The Government of the Islamic Republic of Afghanistan has repeatedly asserted that Iranian weapons have been obtained from the Taliban in the war against them, particularly in the west of the country. During the most recent clashes between Afghan government forces and the Taliban in Herat, images were released that showed Iranian sniper weapons in the hands of Taliban fighters. Analysts at the time stated that these weapons were not available on the black market, and in their opinion, the Iranian Government had provided them to the Taliban. Additionally, Pakistan and Iran have both given Afghan embassies in Islamabad and Tehran to the political representatives of the Taliban. Now, Iran is facing a number of very serious issues that are rooted in Afghanistan, ranging from continuous border crossing conflicts and the drug problem to the primary fear of this country that the IslamicStateKhorasan (ISK) is strengthening near its borders. Iran is in a state of distress. Since America is an enemy of Iran, it can be inferred that Tehran has not gained anything of value by supporting the Taliban.

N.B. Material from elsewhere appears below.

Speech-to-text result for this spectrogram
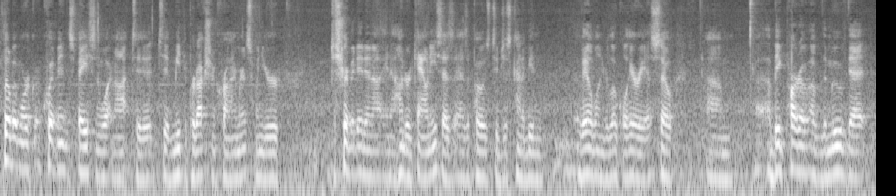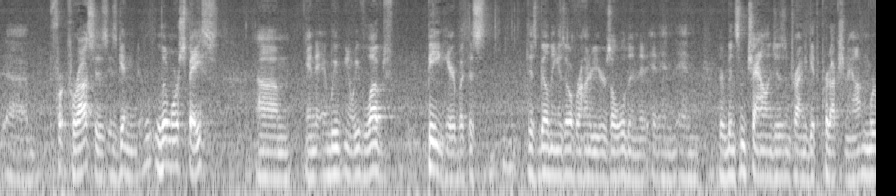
little bit more equipment and space and whatnot to, to meet the production requirements when you're distributed in a, in 100 counties as, as opposed to just kind of being available in your local area. So um, a big part of, of the move that uh, for, for us is, is getting a little more space. Um, and and we, you know, we've loved being here, but this this building is over 100 years old, and, and, and, there have been some challenges in trying to get the production out, and we're,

Rather, it is likely to incur a heavy cost.

Now that the world, from Russia to the United States, is in agreement regarding the rise in terrorist activity in Afghanistan and is warning each other of its potential consequences, it can be concluded that Iran and other countries that have developed close ties with the Taliban have reaped more losses than gains. Their illadvised decision has yielded a negative outcome, which may have a detrimental effect on their other endeavors.

Russia has repeatedly expressed concern about the rise in activity of the Islamic StateKhorasan (ISK) in Afghanistan, and its diplomatic mission in Kabul was once targeted by this group. China, which has close ties with the Taliban and initially appointed the Afghan embassy in Beijing to a representative of the Taliban when they first took power, has not been spared from attacks by ISK, which is conducting military exercises under the Taliban‘s banner for the region and the world. On the other hand, Uzbekistan, which has welcomed Taliban officials with open arms on multiple occasions and regularly sends high-ranking delegations to Kabul while it is under Taliban control, has been attacked by rockets from Afghanistan at least twice.

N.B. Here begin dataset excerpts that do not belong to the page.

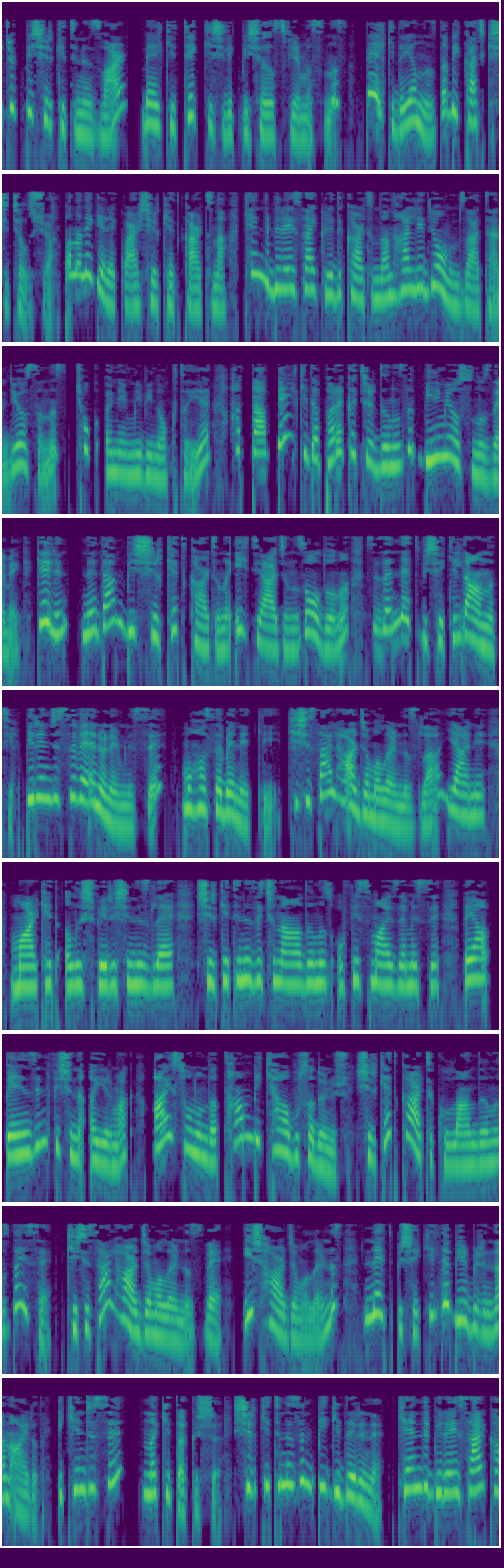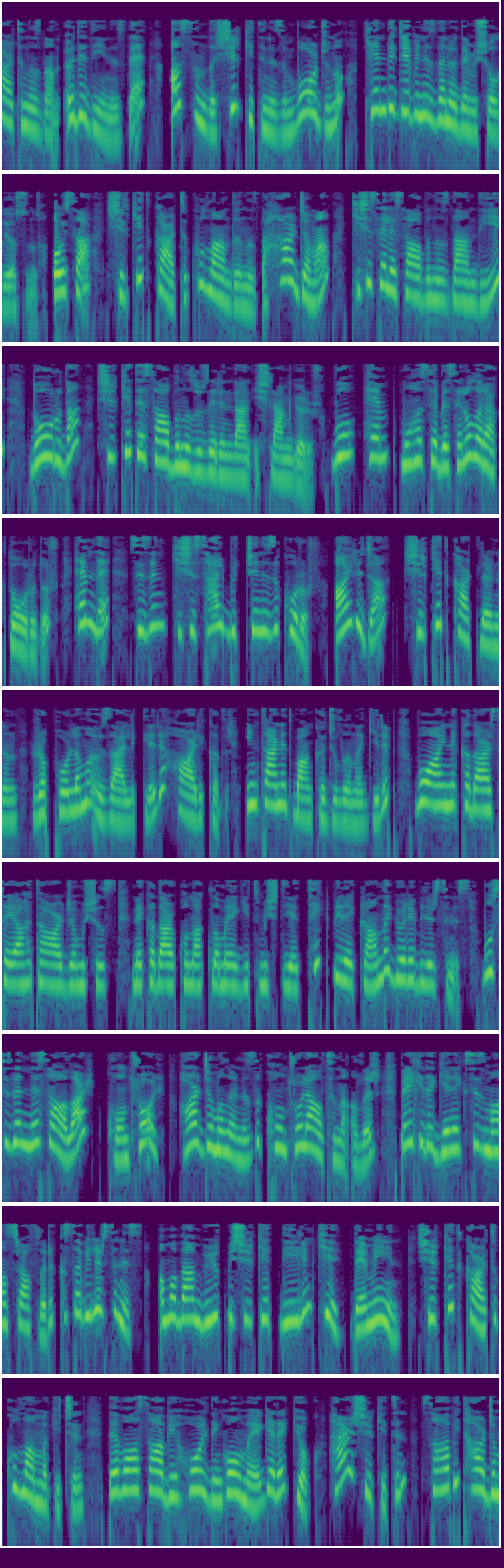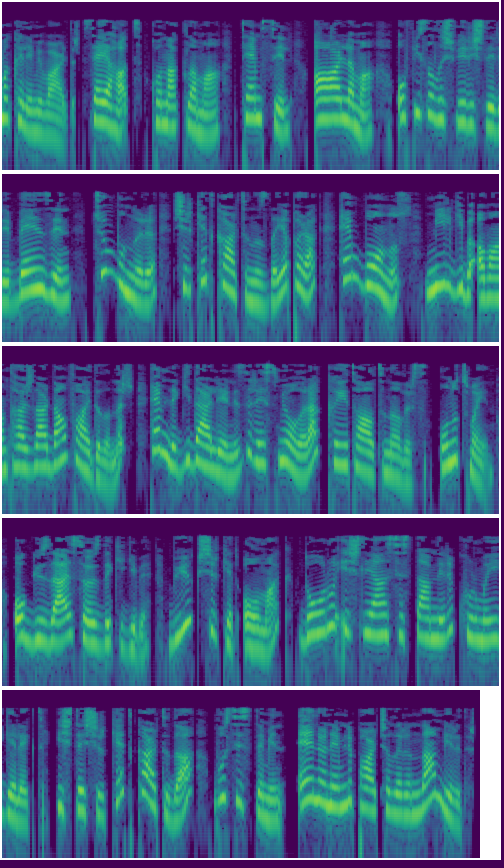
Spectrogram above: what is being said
Küçük bir şirketiniz var, belki tek kişilik bir şahıs firmasınız, belki de yanınızda birkaç kişi çalışıyor. Bana ne gerek var şirket kartına? Kendi bireysel kredi kartımdan hallediyorum zaten diyorsanız çok önemli bir noktayı, hatta belki de para kaçırdığınızı bilmiyorsunuz demek. Gelin neden bir şirket kartına ihtiyacınız olduğunu size net bir şekilde anlatayım. Birincisi ve en önemlisi muhasebe netliği. Kişisel harcamalarınızla yani market alışverişinizle, şirketiniz için aldığınız ofis malzemesi veya benzin fişini ayırmak ay sonunda tam bir kabusa dönüşür. Şirket kartı kullandığınızda ise kişisel harcamalarınız ve iş harcamalarınız net bir şekilde birbirinden ayrılır. İkincisi nakit akışı. Şirketinizin bir giderini kendi bireysel kartınızdan ödediğinizde aslında şirketinizin borcunu kendi cebinizden ödemiş oluyorsunuz. Oysa şirket kartı kullandığınızda harcamam kişisel hesabınızdan değil doğrudan şirket hesabınız üzerinden işlem görür. Bu hem muhasebesel olarak doğrudur hem de sizin kişisel bütçenizi korur. Ayrıca şirket kartlarının raporlama özellikleri harikadır. İnternet bankacılığına girip bu ay ne kadar seyahate harcamışız, ne kadar konaklamaya gitmiş diye tek bir ekranda görebilirsiniz. Bu size ne sağlar? Kontrol. Harcamalarınızı kontrol altına alır, belki de gereksiz masrafları kısabilirsiniz. Ama ben büyük bir şirket değilim ki demeyin. Şirket kartı kullanmak için devasa bir holding olmaya gerek yok. Her şirketin sabit harcama kalemi vardır. Seyahat, konaklama, temsil, ağırlama, ofis alışverişleri, benzin, tüm bunları şirket kartınızda yaparak hem bonus, mil gibi avantajlardan faydalanır hem de giderlerinizi resmi olarak kayıt altına alırsın. Unutmayın, o güzel sözdeki gibi. Büyük şirket olmak, doğru işleyen sistemleri kurmayı gerektirir. İşte şirket kartı da bu sistemin en önemli parçalarından biridir.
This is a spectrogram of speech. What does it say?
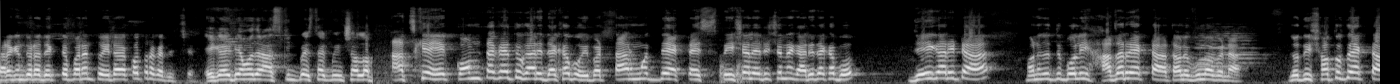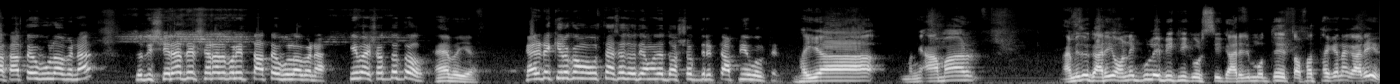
তারা কিন্তু এটা দেখতে পারেন। তো এটা কত টাকা দিচ্ছেন এই গাড়িটি আমাদের আস্কিং প্রাইস থাকবে ইনশাল্লাহ আজকে কম টাকায় তো গাড়ি দেখাবোই বাট তার মধ্যে একটা স্পেশাল এডিশনের গাড়ি দেখাবো। যেই গাড়িটা মানে যদি বলি হাজারে একটা তাহলে ভুল হবে না। যদি শততে একটা তাতেও ভুল হবে না। যদি সেরাদের সেরা বলি তাতেও ভুল হবে না। কি ভাই সত্য তো? হ্যাঁ ভাইয়া। গাড়িটা কীরকম অবস্থা আছে যদি আমাদের দর্শকদের একটু আপনিও বলতেন? ভাইয়া মানে আমার আমি তো গাড়ি অনেকগুলোই বিক্রি করছি গাড়ির মধ্যে তফাৎ থাকে না গাড়ির?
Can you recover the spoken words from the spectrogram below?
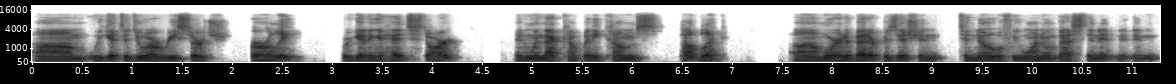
Um, we get to do our research early. We're getting a head start. And when that company comes public, um, we're in a better position to know if we want to invest in it. And, and,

The simplest conclusion that can be drawn from these negotiations between the neighbors and the Taliban is that engaging with the Taliban has not yielded more benefits than losses for anyone. While they may have gained some profit, they have also incurred and will continue to incur significant costs which will far outweigh what they have gained. Just as the Biden administration‘s leniency towards the Taliban during the withdrawal from Afghanistan has become one of its most pressing issues in the United States, for Pakistan, China, Iran, Russia, and Uzbekistan, such an approach and alliance with the Taliban has already proven costly.

Even the Indian government, which has engaged in a somewhat cautious interaction with the Taliban following the collapse of the republic government, has expressed concern and apprehension regarding the implications of the Taliban‘s rule in Afghanistan for the region. Two days ago, Indian Defense Minister Rajnath Singh cautioned against the radicalization of the region‘s youth during the meeting of the Defense Ministers of the Shanghai Cooperation Organization (SCO).

Consequently, any nation or organization that wishes to interact with the Taliban from outside of Afghanistan must exercise caution. It is beneficial for individuals and politicians who engage with the Taliban within Afghanistan to consider the potential consequences. Ultimately, they should reflect on the experiences of those who disregarded the Afghan government and followed Russia‘s suggestion to travel to Moscow, offering prayers behind the Taliban mullahs, and have since formed theSalvation Council in exile, issuing empty declarations.